The community takes a tour of the latest OpenStack release, named after an historic home in Texas.

The latest OpenStack release, called Newton, has opened its doors. Named after an historic house in Austin, Texas, OpenStack’s 14th release was designed, hammered and painted by an international community of 2,581 developers, operators and users from 309 organizations.

OpenStack now offers greater scalability, resiliency and user experience to support a wider variety of workloads. With notable advancements across several projects including Magnum, Kuryr and Ironic, Newton upholds OpenStack as the single cloud platform to manage virtual machines (VMs), bare metal and containers and further enhances scalability and resiliency requirements shared by users.


But what did the community have to say about it?

Many are excited about the big reveal and, as they toured the new features, here are some first reactions.

In his guide to the OpenStack Newton release, Brad Topol, a distinguished engineer at IBM, said that OpenStack Newton “will most certainly be remembered as the point in time when OpenStack proved undeniably that it is capable of supporting a large domain of workloads across a broadly expanding set of industries” citing OpenStack users including State Grid, JFE Steel, Betfair and Snapdeal.

Topol also mentioned the work of the Interop Working Group (previously the DefCore Working Group) and its focus on interoperability for this release with the addition of new testing specifications that provide greater emphasis on both workload portability and user experience and the creation of an interoperability challenge.
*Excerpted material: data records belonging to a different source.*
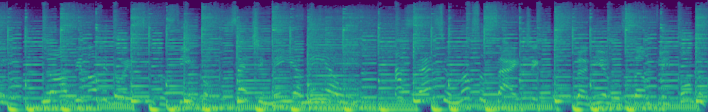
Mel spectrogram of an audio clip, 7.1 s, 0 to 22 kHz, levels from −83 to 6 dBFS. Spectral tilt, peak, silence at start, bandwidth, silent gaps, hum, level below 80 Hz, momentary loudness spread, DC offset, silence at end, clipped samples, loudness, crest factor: -4.5 dB/octave; 0 dBFS; 0 s; over 20 kHz; none; none; -18 dBFS; 2 LU; under 0.1%; 0 s; under 0.1%; -14 LUFS; 14 dB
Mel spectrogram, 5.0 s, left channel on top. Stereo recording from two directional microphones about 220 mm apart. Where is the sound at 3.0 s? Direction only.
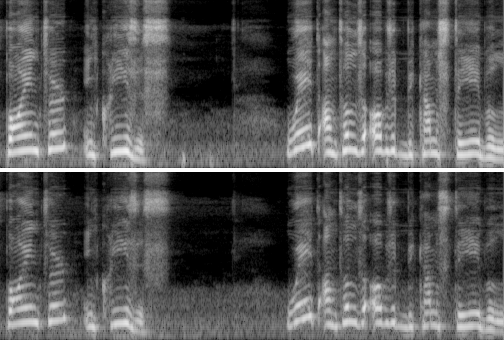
45° left (ahead or behind).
The challenge was a “cross-community effort [and its goal] was to demonstrate interoperability of OpenStack cloud environments through the deployment and execution of several sample enterprise workloads across multiple vendor’s OpenStack clouds.”

Pete Chadwick, SUSE’s director of product management went back to Physics 101 to parallel OpenStack and Newton’s laws of motion. “If anything in the IT world has inertia, it is enterprise applications and workloads,” and with enhancements around Manila and high availability, Chadwick says OpenStack Newton “makes it easier to move these workloads into a cloud infrastructure without going through costly rewrites.”

With the marketplace, budget and technology acting as forces impacting today’s IT organizations, Chadwick says that Magnum’s new capabilities enable organizations to adapt to changes quickly, accelerating development and deployment of business services for internal and external customers.

Techcrunch also featured Magnum enhancements as a key feature of the OpenStack Newton release, highlighting the integration with Ironic to support multi-tenant networking.

“The Magnum project for managing containers on OpenStack, which already supported Docker Swarm, Kubernetes and Mesos, now also allows operators to run Kubernetes clusters on bare metal servers, while the Ironic framework for provisioning those bare metal servers is now more tightly integrated with Magnum and also now supports multi-tenant networking.”

And for resiliency, Computerworld discussed several projects that delivered new features for high availability, adaptability, and self-healing in Newton.

“The Cinder, Ironic, Neutron, and Trove services have all gained better high availability functionality, while several components have gained improved security as well. Keystone, for example, now offers upgrades that include PCI compliance and encrypted credentials. Cinder adds support for retyping encrypted to unencrypted volumes and vice versa.”

This is just a fraction of the project updates and community, industry reactions from yesterday’s launch of OpenStack Newton. For more feature updates, visit the release landing page and check out the bite-sized community reactions from Twitter below.